This is another book I picked up on a whim. I’m glad I did. Sure it’s the depressingly violent story portrayed as a realistic superhero drama but I think the story manages to get above that simple criticism. There were a lot of moments when I was thinking to myself this is Sex in the City but acted out with superheroines. There are some definite weaknesses in the storytelling because all too often the characters just don’t sound right. They sound like men are writing what they wish women spoke and acted like instead of writing women speaking and acting. And if you’re not in the mood for a story about superhero relationships with normals then this probably isn’t for you.
That being said it is the perfect distraction for anyone looking for a new take on the same old superhero stories. I’m happy that there is at least some male creators attempting to write a superhero book where all the leads are strong female characters. The presentation is quite original and stunningly beautiful to look at. The covers are replications of different magazines through which we normally read about female celebrities. There is a fun little syncopation of medias in the presentation of the story of female celebrities dealing with their private and public lives in an era that is eroding that division. The magazine covers remind us of our own desire to see celebrity at its worse and to have unending bits of meaningless information presented to us non-stop.

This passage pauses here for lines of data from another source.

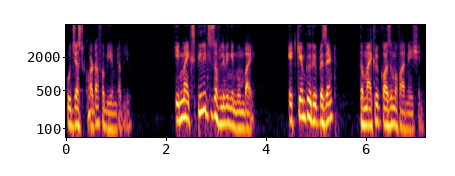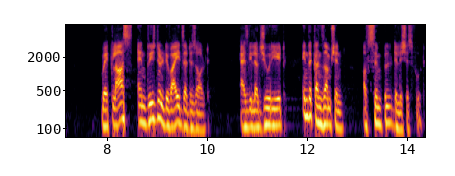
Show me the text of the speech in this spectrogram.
who just got off a BMW. In my experiences of living in Mumbai, it came to represent the microcosm of our nation, where class and regional divides are dissolved as we luxuriate in the consumption of simple, delicious food.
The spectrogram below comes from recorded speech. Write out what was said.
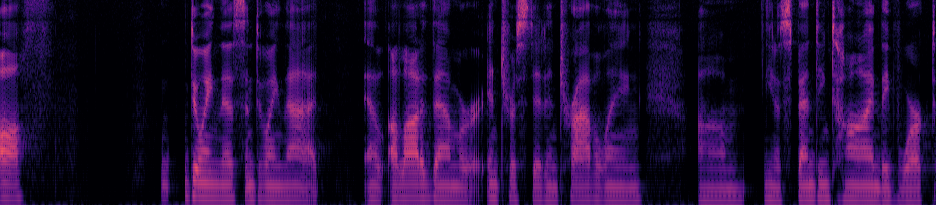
off doing this and doing that. A, a lot of them are interested in traveling, um, you know, spending time. They've worked,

We get to see the ups and downs of these characters through their private moments and their public personas. In the end the story is as much about whether or not there is a difference between the public and private person as it is about the development of the characters and the actual plot. It is good distraction from other “realistic” superhero books because it strives for something more than a simple good guys win but compromise their morals. Here, the heroes don’t compromise their morals in terms of how they do their job but in their private lives. It is a slightly tweaked formula but a nice change none the less, and the art is stunning.